[Start of section]

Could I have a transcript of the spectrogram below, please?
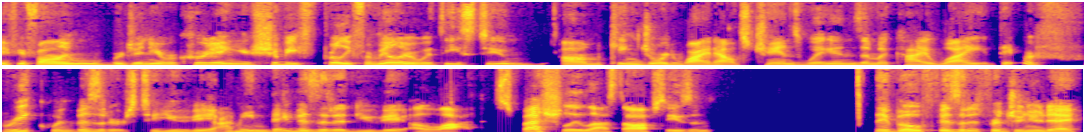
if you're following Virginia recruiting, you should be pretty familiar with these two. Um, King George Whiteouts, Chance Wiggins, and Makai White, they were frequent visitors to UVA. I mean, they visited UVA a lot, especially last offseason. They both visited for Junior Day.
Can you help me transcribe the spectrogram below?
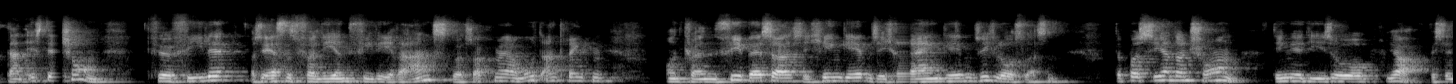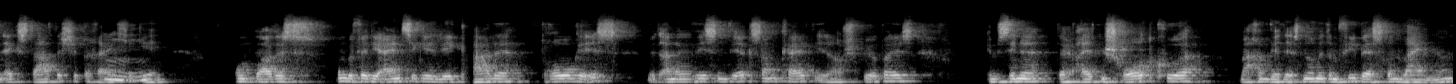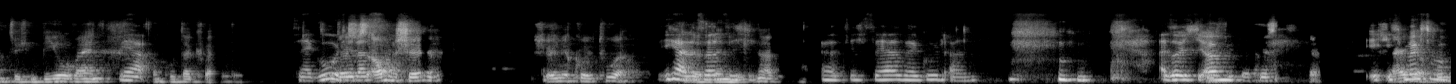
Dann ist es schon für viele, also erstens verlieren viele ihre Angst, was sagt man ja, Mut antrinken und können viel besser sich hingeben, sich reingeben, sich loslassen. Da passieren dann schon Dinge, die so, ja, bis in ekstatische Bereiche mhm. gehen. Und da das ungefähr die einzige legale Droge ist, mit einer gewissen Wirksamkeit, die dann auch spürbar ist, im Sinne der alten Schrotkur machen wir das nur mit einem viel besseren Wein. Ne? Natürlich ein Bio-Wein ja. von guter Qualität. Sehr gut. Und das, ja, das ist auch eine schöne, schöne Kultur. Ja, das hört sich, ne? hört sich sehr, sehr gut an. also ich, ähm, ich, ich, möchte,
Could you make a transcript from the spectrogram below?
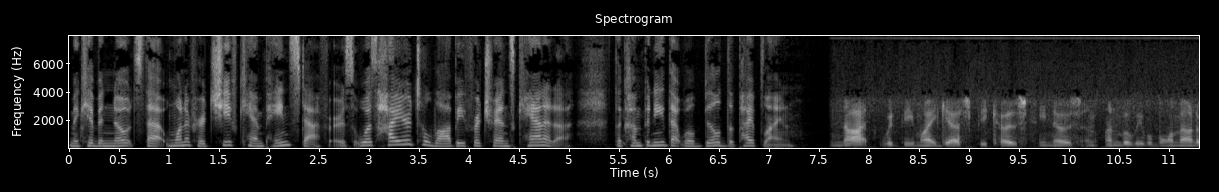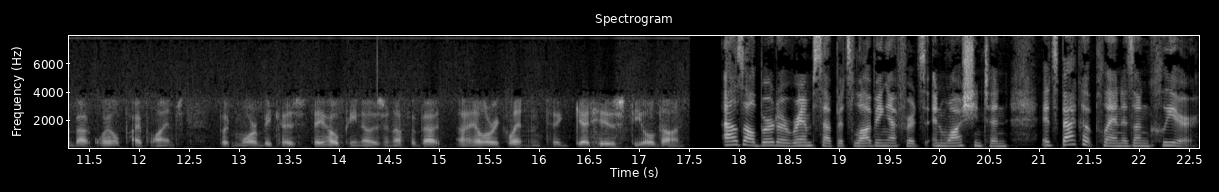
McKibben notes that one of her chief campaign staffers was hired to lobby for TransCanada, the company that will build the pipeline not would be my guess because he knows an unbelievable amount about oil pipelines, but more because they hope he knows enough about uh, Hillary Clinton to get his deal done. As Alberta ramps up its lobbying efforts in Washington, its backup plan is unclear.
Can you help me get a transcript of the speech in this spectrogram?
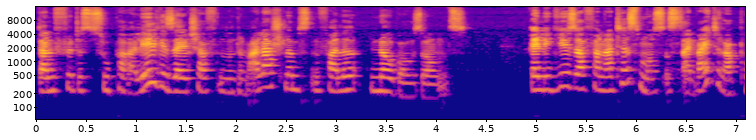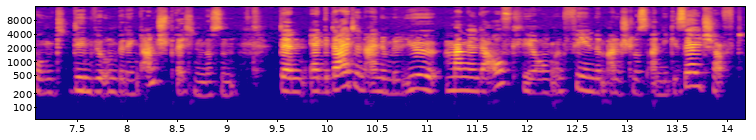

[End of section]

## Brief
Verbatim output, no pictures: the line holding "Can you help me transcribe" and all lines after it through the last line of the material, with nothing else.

## Task output
Can you help me transcribe the spectrogram below?
Dann ist es schon für viele, also erstens verlieren viele ihre Angst, was sagt man ja, Mut antrinken und können viel besser sich hingeben, sich reingeben, sich loslassen. Da passieren dann schon Dinge, die so, ja, bis in ekstatische Bereiche mhm. gehen. Und da das ungefähr die einzige legale Droge ist, mit einer gewissen Wirksamkeit, die dann auch spürbar ist, im Sinne der alten Schrotkur machen wir das nur mit einem viel besseren Wein. Ne? Natürlich ein Bio-Wein ja. von guter Qualität. Sehr gut. Und das, ja, das ist auch eine schöne, schöne Kultur. Ja, das hört sich, ne? hört sich sehr, sehr gut an. also ich, ähm, ich, ich, möchte,
Could you make a transcript from the spectrogram below?
McKibben notes that one of her chief campaign staffers was hired to lobby for TransCanada, the company that will build the pipeline not would be my guess because he knows an unbelievable amount about oil pipelines, but more because they hope he knows enough about uh, Hillary Clinton to get his deal done. As Alberta ramps up its lobbying efforts in Washington, its backup plan is unclear.
Can you help me get a transcript of the speech in this spectrogram?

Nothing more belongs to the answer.